*** Opening of Information shown ***
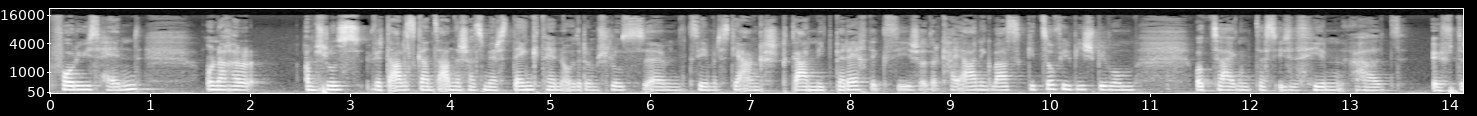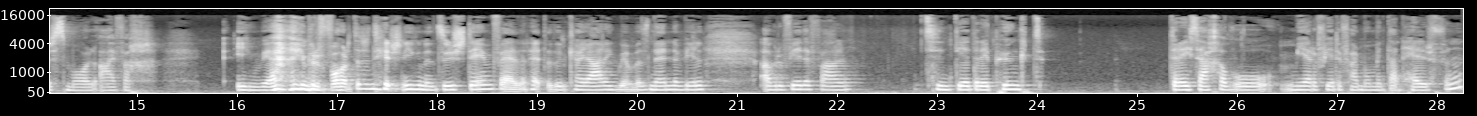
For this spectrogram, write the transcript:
vor uns haben und nachher am Schluss wird alles ganz anders, als wir es gedacht haben. Oder am Schluss ähm, sehen wir, dass die Angst gar nicht berechtigt war oder keine Ahnung was. Es gibt so viele Beispiele, die, zeigen, dass unser Hirn halt öfters mal einfach irgendwie überfordert ist, irgendeinen Systemfehler hat oder keine Ahnung, wie man es nennen will. Aber auf jeden Fall sind die drei Punkte drei Sachen, die mir auf jeden Fall momentan helfen.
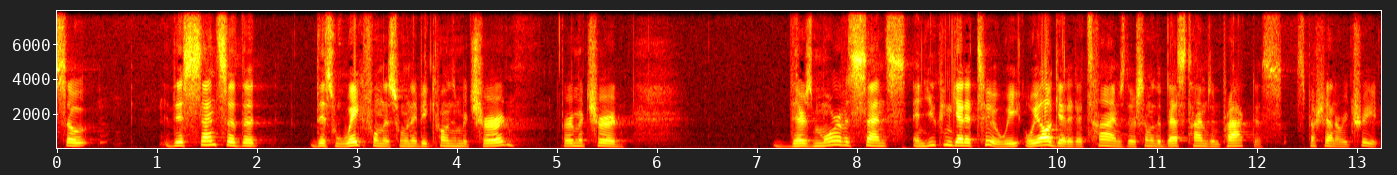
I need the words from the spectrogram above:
So, this sense of the, this wakefulness when it becomes matured, very matured, there's more of a sense, and you can get it too. We, we all get it at times. They're some of the best times in practice, especially on a retreat.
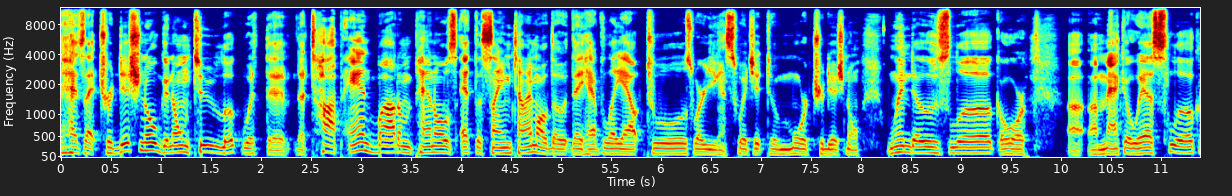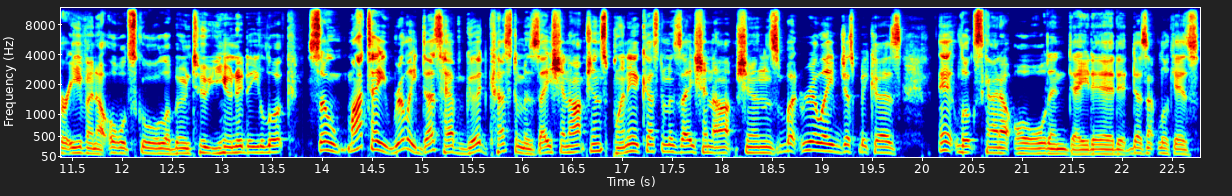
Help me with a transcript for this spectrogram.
it has that traditional GNOME 2 look with the, the top and bottom panels at the same time, although they have layout tools where you can switch it to a more traditional Windows look or uh, a Mac OS look or even an old school Ubuntu Unity look. So Mate really does have good customization options, plenty of customization options, but really just because it looks kind of old and dated, it doesn't look as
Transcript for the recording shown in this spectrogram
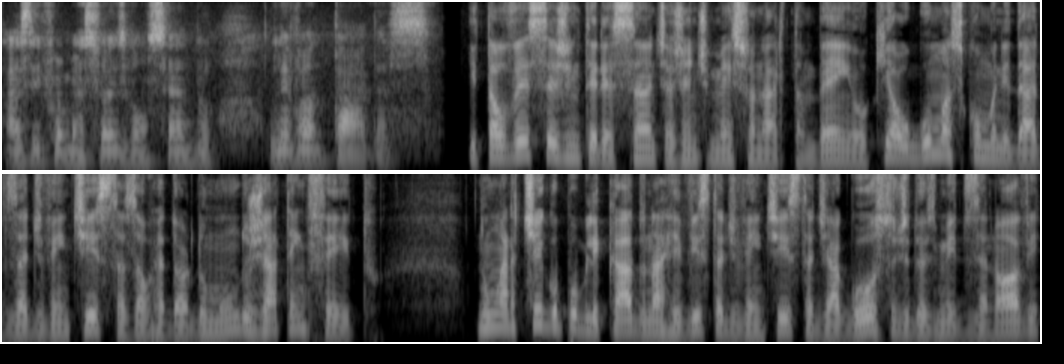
as informações vão sendo levantadas. E talvez seja interessante a gente mencionar também o que algumas comunidades adventistas ao redor do mundo já têm feito. Num artigo publicado na Revista Adventista de agosto de 2019,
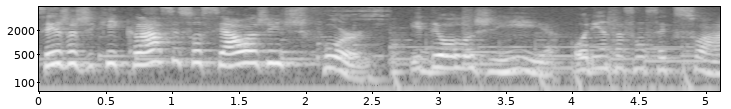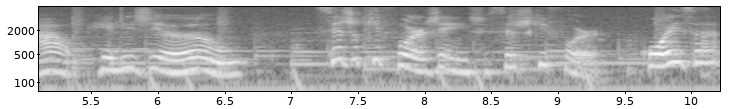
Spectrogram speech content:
seja de que classe social a gente for, ideologia, orientação sexual, religião, seja o que for, gente, seja o que for, coisa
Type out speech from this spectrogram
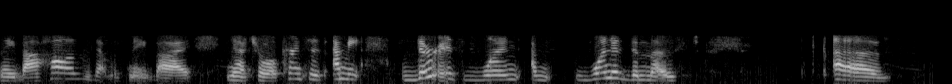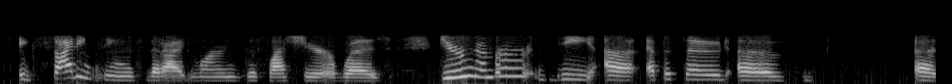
made by hogs. That was made by natural occurrences. I mean, there is one um, one of the most uh, exciting things that I learned this last year was. Do you remember the uh, episode of uh,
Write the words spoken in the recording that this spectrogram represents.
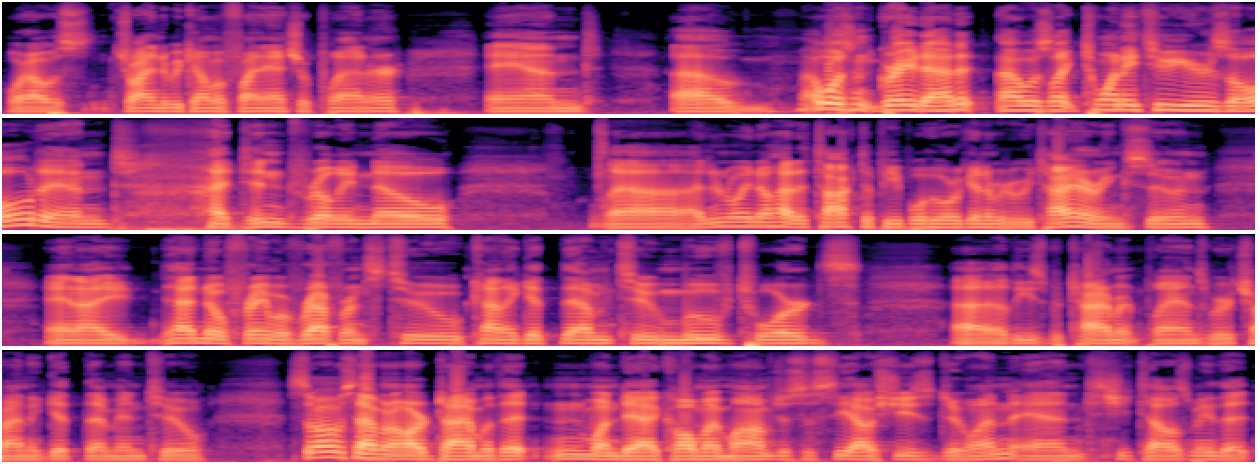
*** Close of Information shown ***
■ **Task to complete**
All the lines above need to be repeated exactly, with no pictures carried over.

■ **Exercise answer**
For this spectrogram, write the transcript:
vor uns haben und nachher am Schluss wird alles ganz anders, als wir es gedacht haben. Oder am Schluss ähm, sehen wir, dass die Angst gar nicht berechtigt war oder keine Ahnung was. Es gibt so viele Beispiele, die, zeigen, dass unser Hirn halt öfters mal einfach irgendwie überfordert ist, irgendeinen Systemfehler hat oder keine Ahnung, wie man es nennen will. Aber auf jeden Fall sind die drei Punkte drei Sachen, die mir auf jeden Fall momentan helfen.
I need the words from the spectrogram above:
So, this sense of the, this wakefulness when it becomes matured, very matured, there's more of a sense, and you can get it too. We, we all get it at times. They're some of the best times in practice, especially on a retreat.
Help me with a transcript for this spectrogram.
it has that traditional GNOME 2 look with the, the top and bottom panels at the same time, although they have layout tools where you can switch it to a more traditional Windows look or uh, a Mac OS look or even an old school Ubuntu Unity look. So Mate really does have good customization options, plenty of customization options, but really just because it looks kind of old and dated, it doesn't look as
Transcript for the recording shown in this spectrogram
as informações vão sendo levantadas. E talvez seja interessante a gente mencionar também o que algumas comunidades adventistas ao redor do mundo já têm feito. Num artigo publicado na Revista Adventista de agosto de 2019,
Spectrogram speech content:
seja de que classe social a gente for, ideologia, orientação sexual, religião, seja o que for, gente, seja o que for, coisa
Type out speech from this spectrogram
made by hogs. That was made by natural occurrences. I mean, there is one um, one of the most uh, exciting things that I learned this last year was. Do you remember the uh, episode of uh,
Write the words spoken in the recording that this spectrogram represents.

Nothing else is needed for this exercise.